-- Opening Marker --

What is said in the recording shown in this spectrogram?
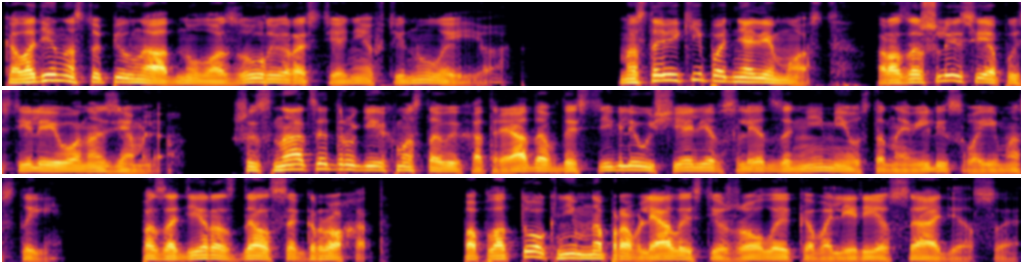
Каладин наступил на одну лозу, и растение втянуло ее. Мостовики подняли мост, разошлись и опустили его на землю. Шестнадцать других мостовых отрядов достигли ущелья вслед за ними и установили свои мосты. Позади раздался грохот. По плато к ним направлялась тяжелая кавалерия Садиаса.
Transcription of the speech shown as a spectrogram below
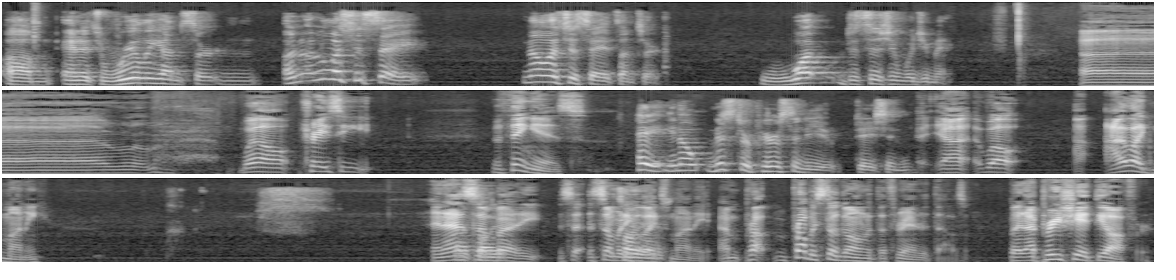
Um, and it's really uncertain. And let's just say no, let's just say it's uncertain. What decision would you make? Uh, well, Tracy, the thing is, hey, you know, Mr. Pearson to you, Jason. Uh, well, I, like money, and as that's somebody, somebody who likes money, I'm pro- probably still going with the three hundred thousand. But I appreciate the offer,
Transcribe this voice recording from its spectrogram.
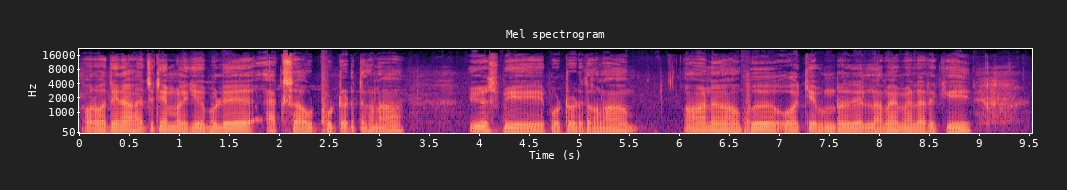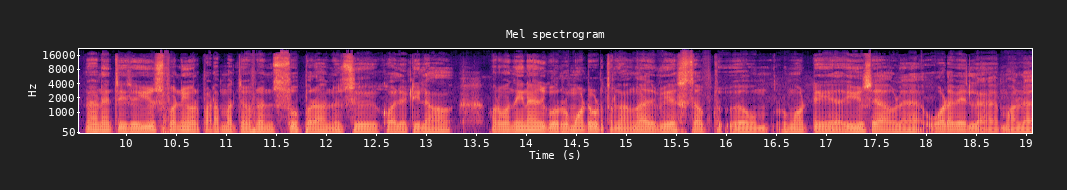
அப்புறம் பார்த்தீங்கன்னா ஹெச்டிஎம்எல் கேபிள் ஆக்ஸ் அவுட்புட் எடுத்துக்கலாம். யூஎஸ்பி போட்டு எடுத்துக்கலாம். ஆனு ஆஃபு ஓகே பண்ணுறது எல்லாமே மேலே இருக்குது நான் நேற்று இதை யூஸ் பண்ணி ஒரு படம் பார்த்தேன் ஃப்ரெண்ட்ஸ் சூப்பராக இருந்துச்சு குவாலிட்டிலாம் அப்புறம் பார்த்தீங்கன்னா இதுக்கு ஒரு ரிமோட் கொடுத்துருக்காங்க. அது வேஸ்ட் ஆஃப் ரிமோட்டு அது யூஸே ஆகலை. ஓடவே இல்லை மழை.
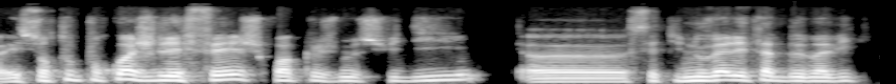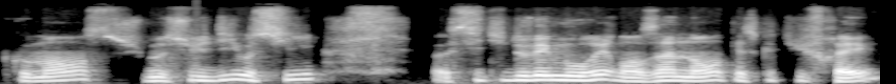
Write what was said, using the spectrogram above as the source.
et surtout pourquoi je l'ai fait, je crois que je me suis dit c'est une nouvelle étape de ma vie qui commence. Je me suis dit aussi si tu devais mourir dans un an, qu'est-ce que tu ferais?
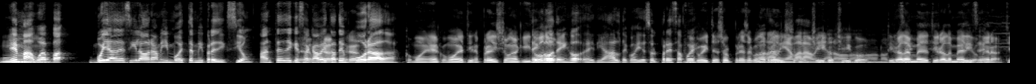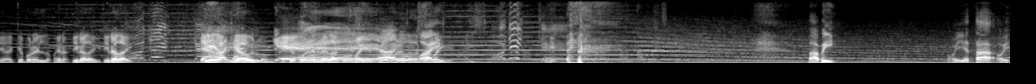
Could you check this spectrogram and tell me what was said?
Es más, Mm. voy a, va- voy a decir ahora mismo, esta es mi predicción. Antes de que se acabe esta temporada, ¿Cómo es? ¿Cómo es? ¿Tienes predicción aquí tengo, todo? tengo, eh, diablo, te cogí de sorpresa, Me fue. cogiste sorpresa con la Mala predicción, mía, chico, no, chico. no, no, tírala en medio, tírala en medio. Mira, tía, hay que ponerlo. Mira, tírala ahí, tírala ahí. Tía, diablo. Hay que ponerle la coma hay que ponerle la coma. Papi, hoy está, hoy,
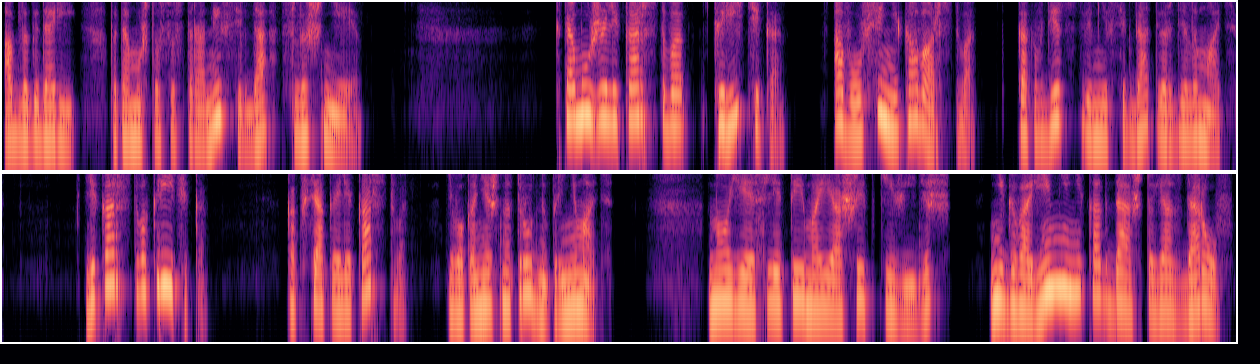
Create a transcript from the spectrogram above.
а благодари, потому что со стороны всегда слышнее. К тому же лекарство — критика, а вовсе не коварство, как в детстве мне всегда твердила мать. Лекарство — критика. Как всякое лекарство — его, конечно, трудно принимать. Но если ты мои ошибки видишь, не говори мне никогда, что я здоров.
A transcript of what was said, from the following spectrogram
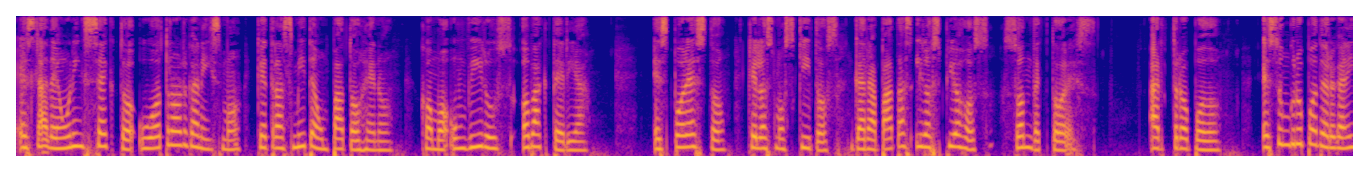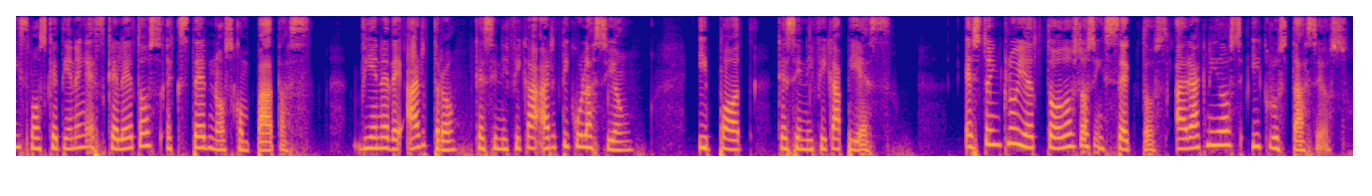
es la de un insecto u otro organismo que transmite un patógeno, como un virus o bacteria. Es por esto que los mosquitos, garrapatas y los piojos son vectores. Artrópodo es un grupo de organismos que tienen esqueletos externos con patas. Viene de artro, que significa articulación, y pod, que significa pies. Esto incluye todos los insectos, arácnidos y crustáceos.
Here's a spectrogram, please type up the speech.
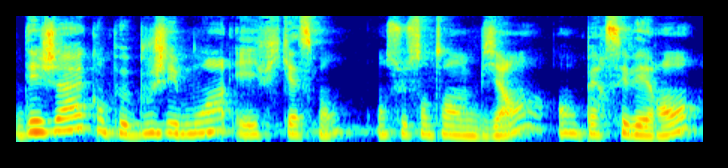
Déjà qu'on peut bouger moins et efficacement, en se sentant bien, en persévérant,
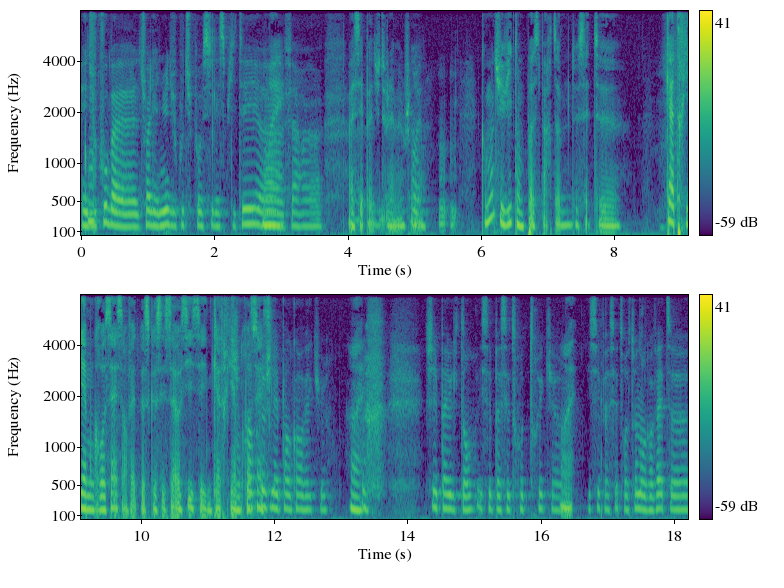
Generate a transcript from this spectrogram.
Et du coup, bah, tu vois, les nuits, du coup, tu peux aussi les splitter, euh, faire. Ouais, c'est pas du tout la même chose. Mm, mm. Comment tu vis ton postpartum de cette quatrième grossesse en fait, parce que c'est ça aussi, c'est une quatrième grossesse. Je pense que je l'ai pas encore vécu. Ouais. J'ai pas eu le temps. Il s'est passé trop de trucs. Euh, il s'est passé trop de trucs. Donc en fait, euh,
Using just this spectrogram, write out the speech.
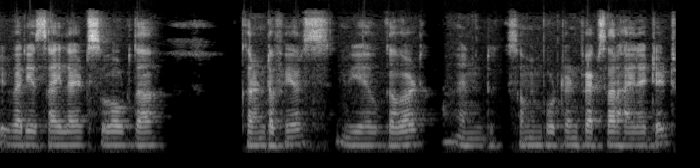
various highlights about the current affairs we have covered and some important facts are highlighted.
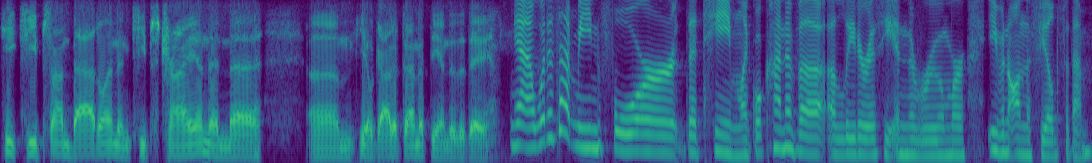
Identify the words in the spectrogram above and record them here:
he keeps on battling and keeps trying and. uh um, you know, got it done at the end of the day. Yeah. What does that mean for the team? Like, what kind of a, a leader is he in the room or even on the field for them?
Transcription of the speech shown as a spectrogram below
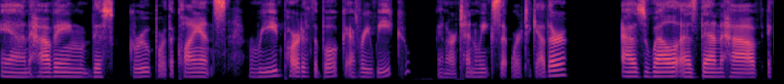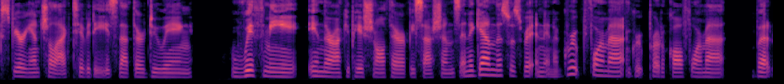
and having this group or the clients read part of the book every week in our 10 weeks that we're together, as well as then have experiential activities that they're doing with me in their occupational therapy sessions. And again, this was written in a group format, group protocol format, but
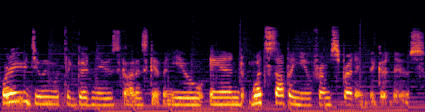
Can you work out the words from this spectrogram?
What are you doing with the good news God has given you, and what's stopping you from spreading the good news?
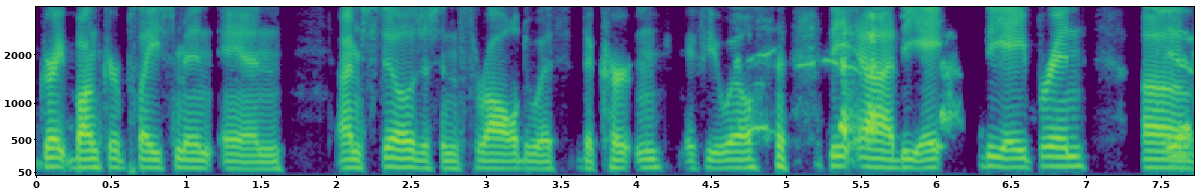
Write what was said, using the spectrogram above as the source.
great bunker placement. And I'm still just enthralled with the curtain, if you will, the uh, the the apron of.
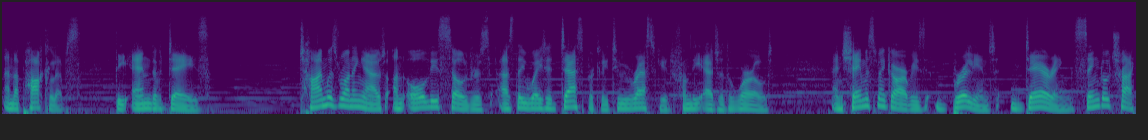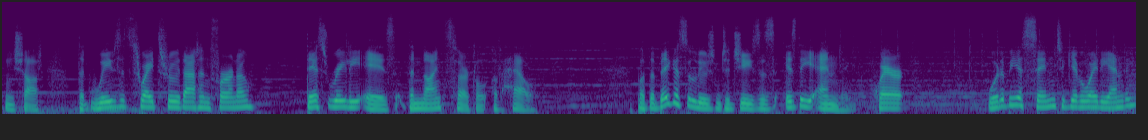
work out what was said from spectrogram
an apocalypse, the end of days. Time was running out on all these soldiers as they waited desperately to be rescued from the edge of the world. And Seamus McGarvey's brilliant, daring single tracking shot that weaves its way through that inferno, this really is the ninth circle of hell. But the biggest allusion to Jesus is the ending, where would it be a sin to give away the ending?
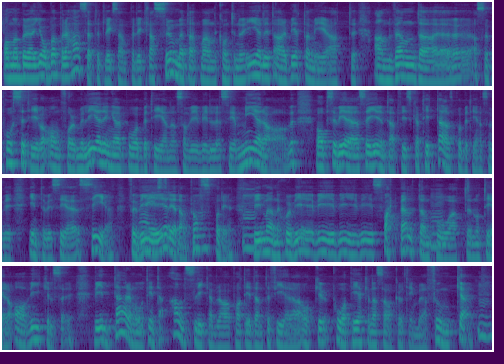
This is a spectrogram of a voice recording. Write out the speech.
Om man börjar jobba på det här sättet till exempel i klassrummet att man kontinuerligt arbetar med att använda alltså positiva omformuleringar på beteenden som vi vill se mera av. Och observera, jag säger inte att vi ska titta ens på beteenden som vi inte vill se. se för vi Nej, är redan proffs på det. Mm. Vi människor vi, vi, vi, vi är svartbälten mm. på att notera avvikelser. Vi är däremot inte alls lika bra på att identifiera och påpeka när saker och ting börjar funka. Mm.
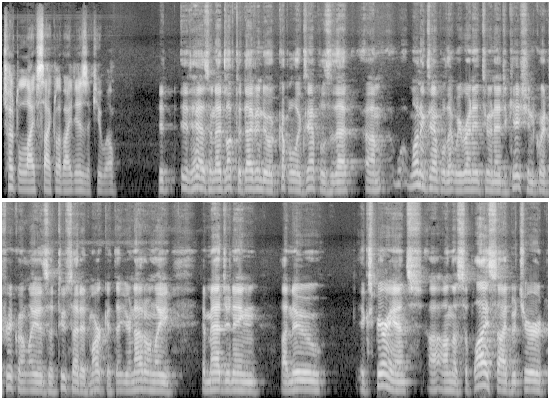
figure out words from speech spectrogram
total life cycle of ideas, if you will. It, it has, and I'd love to dive into a couple examples of that. Um, one example that we run into in education quite frequently is a two sided market, that you're not only imagining a new experience uh, on the supply side, but you're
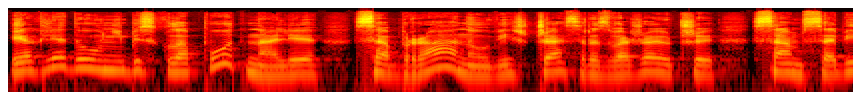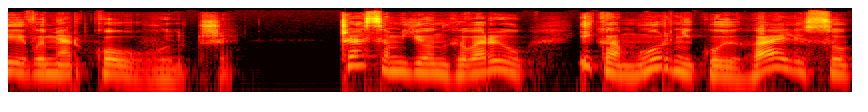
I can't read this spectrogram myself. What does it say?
і аглядаў не бесклапотна, але сабрана ўвесь час разважаючы сам сабе і вымяркоўваючы. Часам ён гаварыў і каморніку і гайлісу,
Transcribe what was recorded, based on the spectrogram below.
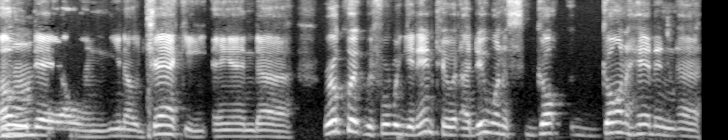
Mhm. Odell and you know Jackie. And uh, real quick before we get into it, I do want to go go on ahead and uh,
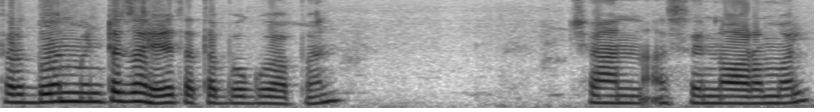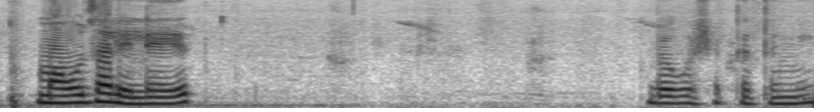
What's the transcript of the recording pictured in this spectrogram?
तर दोन मिनटं झाले आहेत आता बघू आपण. छान असे नॉर्मल मऊ झालेले आहेत. बघू शकता तुम्ही.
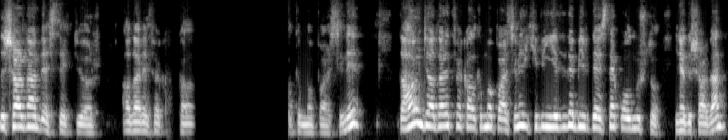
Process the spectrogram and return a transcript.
dışarıdan destekliyor Adalet ve Kalkınma Partisi'ni. Daha önce Adalet ve Kalkınma Partisi'ne 2007'de bir destek olmuştu yine dışarıdan.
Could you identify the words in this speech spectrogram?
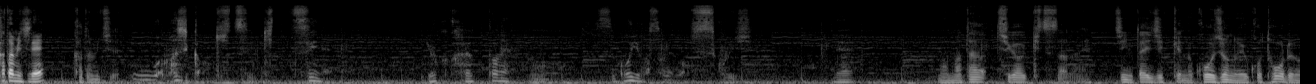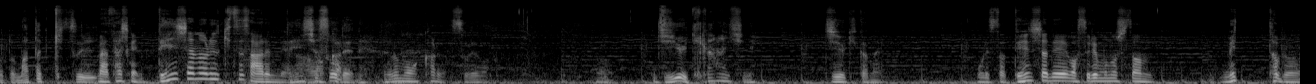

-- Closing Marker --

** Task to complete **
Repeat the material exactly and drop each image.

** Response box **
What is said in the recording shown in this spectrogram?
Каладин наступил на одну лозу, и растение втянуло ее. Мостовики подняли мост, разошлись и опустили его на землю. Шестнадцать других мостовых отрядов достигли ущелья вслед за ними и установили свои мосты. Позади раздался грохот. По плато к ним направлялась тяжелая кавалерия Садиаса.
Transcription of the speech shown as a spectrogram below
Um, and it's really uncertain. And let's just say no, let's just say it's uncertain. What decision would you make? Uh, well, Tracy, the thing is, hey, you know, Mr. Pearson to you, Jason. Uh, well, I, like money, and as that's somebody, somebody who likes money, I'm pro- probably still going with the three hundred thousand. But I appreciate the offer,
Transcribe this voice recording from its spectrogram.
அப்புறம் பார்த்தீங்கன்னா ஹெச்டிஎம்எல் கேபிள் ஆக்ஸ் அவுட்புட் எடுத்துக்கலாம். யூஎஸ்பி போட்டு எடுத்துக்கலாம். ஆனு ஆஃபு ஓகே பண்ணுறது எல்லாமே மேலே இருக்குது நான் நேற்று இதை யூஸ் பண்ணி ஒரு படம் பார்த்தேன் ஃப்ரெண்ட்ஸ் சூப்பராக இருந்துச்சு குவாலிட்டிலாம் அப்புறம் பார்த்தீங்கன்னா இதுக்கு ஒரு ரிமோட் கொடுத்துருக்காங்க. அது வேஸ்ட் ஆஃப் ரிமோட்டு அது யூஸே ஆகலை. ஓடவே இல்லை மழை.
Write what was said, using the spectrogram above as the source.
et surtout pourquoi je l'ai fait, je crois que je me suis dit c'est une nouvelle étape de ma vie qui commence. Je me suis dit aussi si tu devais mourir dans un an, qu'est-ce que tu ferais?
Could you check this spectrogram and tell me what was said?
Es más, Mm. voy a, va- voy a decir ahora mismo, esta es mi predicción. Antes de que se acabe esta temporada, ¿Cómo es? ¿Cómo es? ¿Tienes predicción aquí tengo, todo? tengo, eh, diablo, te cogí de sorpresa, Me fue. cogiste sorpresa con la Mala predicción, mía, chico, no, chico. no, no, tírala en medio, tírala en medio. Mira, tía, hay que ponerlo. Mira, tírala ahí, tírala ahí. Tía, diablo. Hay que ponerle la coma hay que ponerle la coma. Papi, hoy está, hoy,
Create a transcript from the spectrogram above.
а благодари, потому что со стороны всегда слышнее. К тому же лекарство — критика, а вовсе не коварство, как в детстве мне всегда твердила мать. Лекарство — критика. Как всякое лекарство — его, конечно, трудно принимать. Но если ты мои ошибки видишь, не говори мне никогда, что я здоров.
A transcript of what was said, from the following spectrogram
es la de un insecto u otro organismo que transmite un patógeno, como un virus o bacteria. Es por esto que los mosquitos, garrapatas y los piojos son vectores. Artrópodo es un grupo de organismos que tienen esqueletos externos con patas. Viene de artro, que significa articulación, y pod, que significa pies. Esto incluye todos los insectos, arácnidos y crustáceos.
Here's a spectrogram, please type up the speech.
Déjà qu'on peut bouger moins et efficacement, en se sentant bien, en persévérant,
Generate a transcript from this spectrogram.
Et du coup, bah, tu vois, les nuits, du coup, tu peux aussi les splitter, euh, faire. Ouais, c'est pas du tout la même chose. Mm, mm. Comment tu vis ton postpartum de cette quatrième grossesse en fait, parce que c'est ça aussi, c'est une quatrième grossesse. Je pense que je l'ai pas encore vécu. Ouais. J'ai pas eu le temps. Il s'est passé trop de trucs. Euh, il s'est passé trop de trucs. Donc en fait, euh,
Using just this spectrogram, write out the speech.
various highlights about the current affairs we have covered and some important facts are highlighted.
Identify the words in the spectrogram above and record them here:
he keeps on battling and keeps trying and. uh um, you know, got it done at the end of the day. Yeah. What does that mean for the team? Like, what kind of a, a leader is he in the room or even on the field for them?
Transcription of the speech shown as a spectrogram below
and having this group or the clients read part of the book every week in our 10 weeks that we're together, as well as then have experiential activities that they're doing with me in their occupational therapy sessions. And again, this was written in a group format, group protocol format, but
Can you work out the words from this spectrogram?
What are you doing with the good news God has given you, and what's stopping you from spreading the good news?
Write what was said, using the spectrogram above as the source.
great bunker placement. And I'm still just enthralled with the curtain, if you will, the uh, the the apron of.
work out what was said from spectrogram
an apocalypse, the end of days. Time was running out on all these soldiers as they waited desperately to be rescued from the edge of the world. And Seamus McGarvey's brilliant, daring single tracking shot that weaves its way through that inferno, this really is the ninth circle of hell. But the biggest allusion to Jesus is the ending, where would it be a sin to give away the ending?
This is a spectrogram of a voice recording. Write out the speech.
Om man börjar jobba på det här sättet till exempel i klassrummet att man kontinuerligt arbetar med att använda alltså positiva omformuleringar på beteenden som vi vill se mera av. Och observera, jag säger inte att vi ska titta ens på beteenden som vi inte vill se. se för vi Nej, är redan proffs på det. Mm. Vi människor vi, vi, vi, vi är svartbälten mm. på att notera avvikelser. Vi är däremot inte alls lika bra på att identifiera och påpeka när saker och ting börjar funka. Mm.
figure out words from speech spectrogram
total life cycle of ideas, if you will. It, it has, and I'd love to dive into a couple examples of that. Um, one example that we run into in education quite frequently is a two sided market, that you're not only imagining a new experience uh, on the supply side, but you're
I can't read this spectrogram myself. What does it say?
і аглядаў не бесклапотна, але сабрана ўвесь час разважаючы сам сабе і вымяркоўваючы. Часам ён гаварыў і каморніку і гайлісу,
Transcribe what was recorded, based on the spectrogram below.
Mhm. Odell and you know Jackie. And uh, real quick before we get into it, I do want to go go on ahead and uh,
What's the transcript of the recording pictured in this spectrogram?
तर दोन मिनटं झाले आहेत आता बघू आपण. छान असे नॉर्मल मऊ झालेले आहेत. बघू शकता तुम्ही.
Process the spectrogram and return a transcript.
dışarıdan destekliyor Adalet ve Kalkınma Partisi'ni. Daha önce Adalet ve Kalkınma Partisi'ne 2007'de bir destek olmuştu yine dışarıdan.
Could you identify the words in this speech spectrogram?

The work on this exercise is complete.